Parameters for the following distributions have the same meaning as in the associated random variable functions available in the Compute Variable dialog box: Bernoulli, beta, binomial, exponential, gamma, lognormal, negative binomial (trials and failures), normal, Poisson and uniform.
See the topic Random variable functions for more information.
Specifying fixed inputs. Specify a fixed input by selecting Fixed from the Type dropdown list in the Distribution column and entering the fixed value. The value can be numeric or string depending on whether the input is numeric or string. String values should not be enclosed in quotation marks.
Specifying bounds on simulated values. Most distributions support specifying upper and lower bounds on the simulated values. You can specify a lower bound by entering a value into the Min text box and you can specify an upper bound by entering a value into the Max text box.

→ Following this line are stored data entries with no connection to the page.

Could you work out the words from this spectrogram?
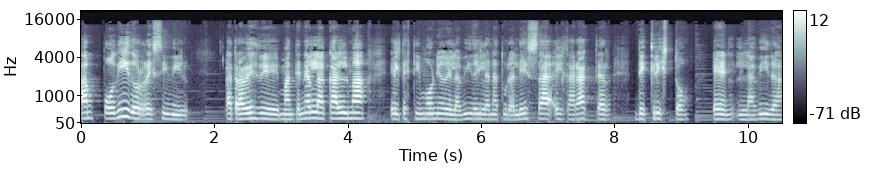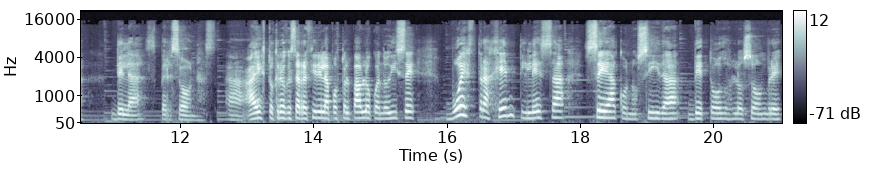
han podido recibir a través de mantener la calma el testimonio de la vida y la naturaleza, el carácter de Cristo en la vida de las personas. A, esto creo que se refiere el apóstol Pablo cuando dice, vuestra gentileza sea conocida de todos los hombres,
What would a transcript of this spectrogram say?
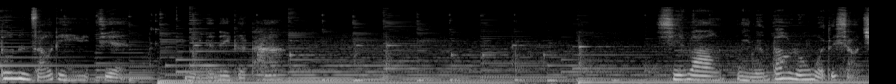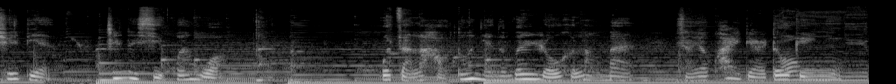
都能早点遇见你的那个他。希望你能包容我的小缺点，真的喜欢我。我攒了好多年的温柔和浪漫，想要快点儿都给你。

Locking inputs. Locking an input, by selecting the check box in the column with the lock icon, excludes the input from automatic distribution fitting. This is most useful when you manually specify a distribution or a fixed value and want to ensure that it will not be affected by automatic distribution fitting. Locking is also useful if you intend to share your simulation plan with users who will be running it in the Run Simulation dialog and you want to prevent any changes to certain inputs. In that regard, specifications for locked inputs cannot be modified in the Run Simulation dialog.
Sensitivity Analysis. Sensitivity analysis allows you to investigate the effect of systematic changes in a fixed input or in a distribution parameter for a simulated input by generating an independent set of simulated cases—effectively, a separate simulation—for each specified value. To specify sensitivity analysis, select a fixed or simulated input and click Sensitivity Analysis. Sensitivity analysis is limited to a single fixed input or a single distribution parameter for a simulated input. See the topic Sensitivity Analysis (simulation) for more information.
Fit status icons
Icons in the Fit to column indicate the fit status for each input field.
||No distribution has been specified for the input and the input has not been specified as fixed. In order to run the simulation, you must either specify a distribution for this input or define it to be fixed and specify the fixed value.|
||The input was previously fit to a field that does not exist in the active dataset. No action is necessary unless you want to refit the distribution for the input to the active dataset.|
||The closest fitting distribution has been replaced with an alternate distribution from the Fit Details dialog.|
||The input is set to the closest fitting distribution.|
||The distribution has been manually specified or sensitivity analysis iterations have been specified for this input.|